The problem: Without including any image, repeat every record exactly.

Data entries
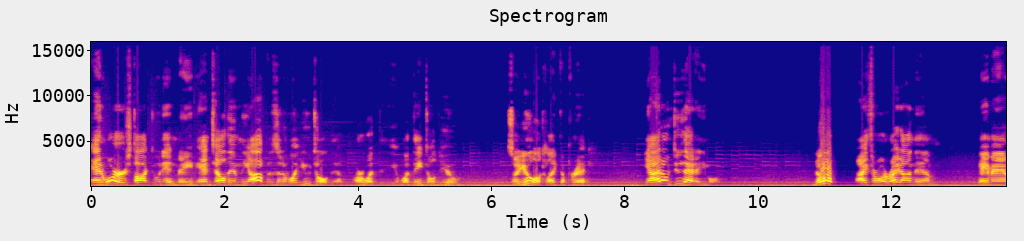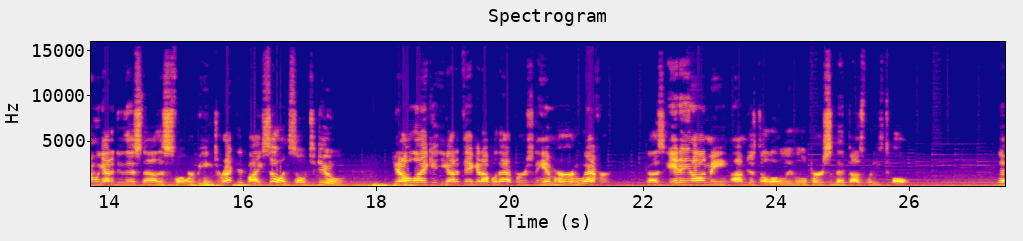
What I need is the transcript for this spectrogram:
And worse, talk to an inmate and tell them the opposite of what you told them or what what they told you. So you look like the prick. Yeah, I don't do that anymore. Nope. I throw it right on them. Hey man, we got to do this now. This is what we're being directed by so and so to do. You don't like it, you got to take it up with that person, him, her, whoever because it ain't on me. I'm just a lowly little person that does what he's told.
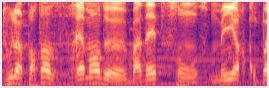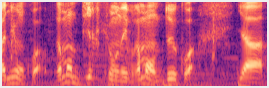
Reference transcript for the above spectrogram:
D'où l'importance vraiment de bah, d'être son, meilleur compagnon quoi. Vraiment de dire qu'on est vraiment deux quoi. Il y a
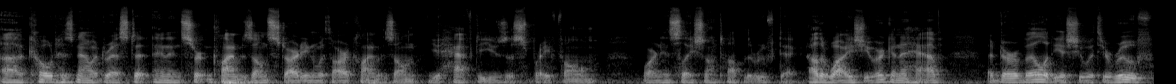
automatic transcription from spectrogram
uh, code has now addressed it, and in certain climate zones, starting with our climate zone, you have to use a spray foam or an insulation on top of the roof deck. Otherwise, you are going to have a durability issue with your roof,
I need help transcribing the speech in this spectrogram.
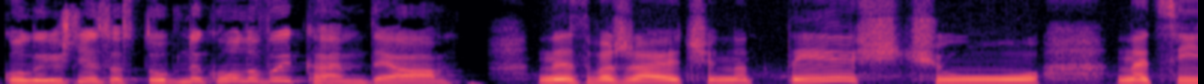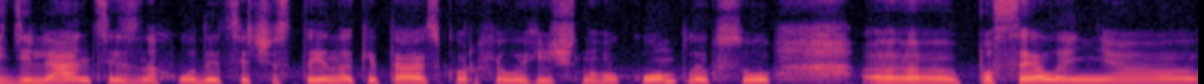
колишній заступник голови КМДА. незважаючи на те, що на цій ділянці знаходиться частина китайського археологічного комплексу е, поселення,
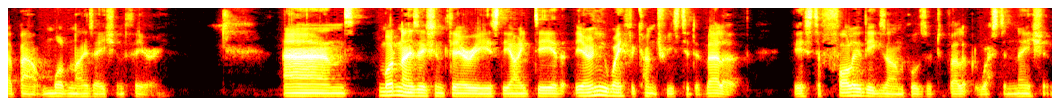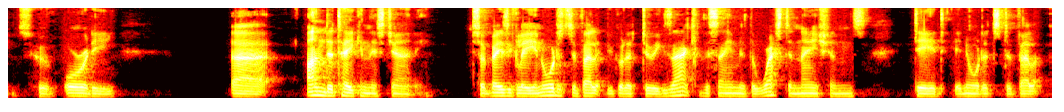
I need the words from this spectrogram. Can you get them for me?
about modernization theory. And modernization theory is the idea that the only way for countries to develop is to follow the examples of developed Western nations who have already uh, undertaken this journey. So basically, in order to develop, you've got to do exactly the same as the Western nations did in order to develop.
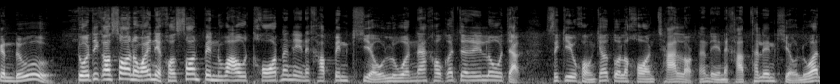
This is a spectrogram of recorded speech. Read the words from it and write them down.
กันดู ตัวที่เขาซ่อนเอาไว้เนี่ยเขาซ่อนเป็นวาลทอสนั่นเองนะครับเป็นเขียวล้วนนะเขาก็จะได้โล่จากสกิลของเจ้าตัวละครชาร์ลอตนั่นเองนะครับถ้าเล่นเขียวล้วน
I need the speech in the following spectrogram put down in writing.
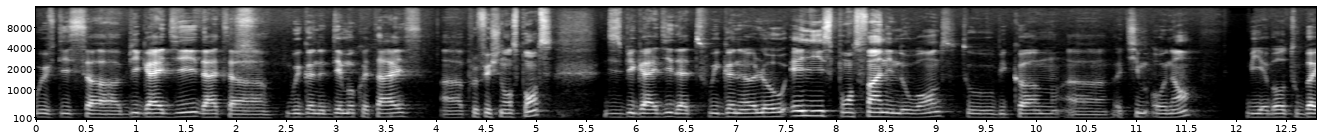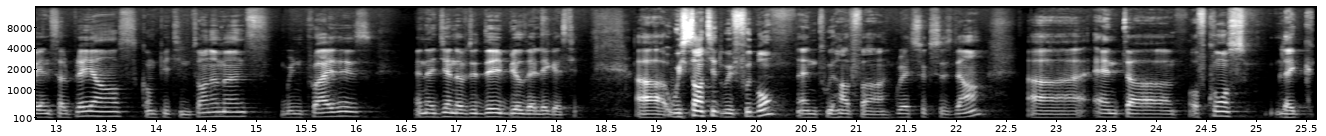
with this uh, big idea that uh, we're going to democratize uh, professional sports. This big idea that we're going to allow any sports fan in the world to become uh, a team owner, be able to buy and sell players, compete in tournaments, win prizes, and at the end of the day, build a legacy. Uh, we started with football, and we have great success there. and of course, like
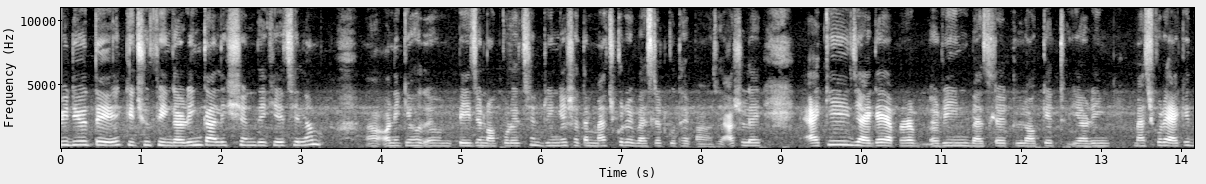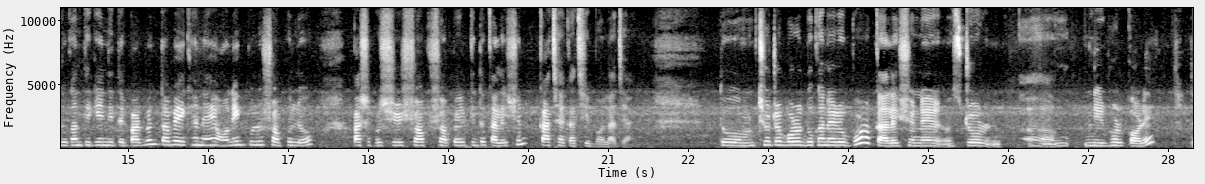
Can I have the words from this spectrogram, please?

Response box:
What I need is the transcript for this spectrogram:
And worse, talk to an inmate and tell them the opposite of what you told them or what what they told you. So you look like the prick. Yeah, I don't do that anymore. Nope. I throw it right on them. Hey man, we got to do this now. This is what we're being directed by so and so to do. You don't like it, you got to take it up with that person, him, her, whoever because it ain't on me. I'm just a lowly little person that does what he's told.
Reference transcript for the above spectrogram:
D'où l'importance vraiment de bah, d'être son, meilleur compagnon quoi. Vraiment de dire qu'on est vraiment deux quoi. Il y a
automatic transcription from spectrogram
uh, code has now addressed it, and in certain climate zones, starting with our climate zone, you have to use a spray foam or an insulation on top of the roof deck. Otherwise, you are going to have a durability issue with your roof,
I need help transcribing the speech in this spectrogram.
колишній заступник голови КМДА. незважаючи на те, що на цій ділянці знаходиться частина китайського археологічного комплексу е, поселення,
I need the words from this spectrogram. Can you get them for me?
about modernization theory. And modernization theory is the idea that the only way for countries to develop is to follow the examples of developed Western nations who have already uh, undertaken this journey. So basically, in order to develop, you've got to do exactly the same as the Western nations did in order to develop.
This is a spectrogram of recorded speech. Read the words from it and write them down.
กันดู ตัวที่เขาซ่อนเอาไว้เนี่ยเขาซ่อนเป็นวาลทอสนั่นเองนะครับเป็นเขียวล้วนนะเขาก็จะได้โล่จากสกิลของเจ้าตัวละครชาร์ลอตนั่นเองนะครับถ้าเล่นเขียวล้วน
I need the speech in the following spectrogram put down in writing.
with this uh, big idea that uh, we're going to democratize uh, professional sports. This big idea that we're going to allow any sports fan in the world to become uh, a team owner, be able to buy and sell players, compete in tournaments, win prizes, and at the end of the day, build a legacy. Uh, we started with football, and we have great success there. and of course, like
Can I have the words from this spectrogram, please?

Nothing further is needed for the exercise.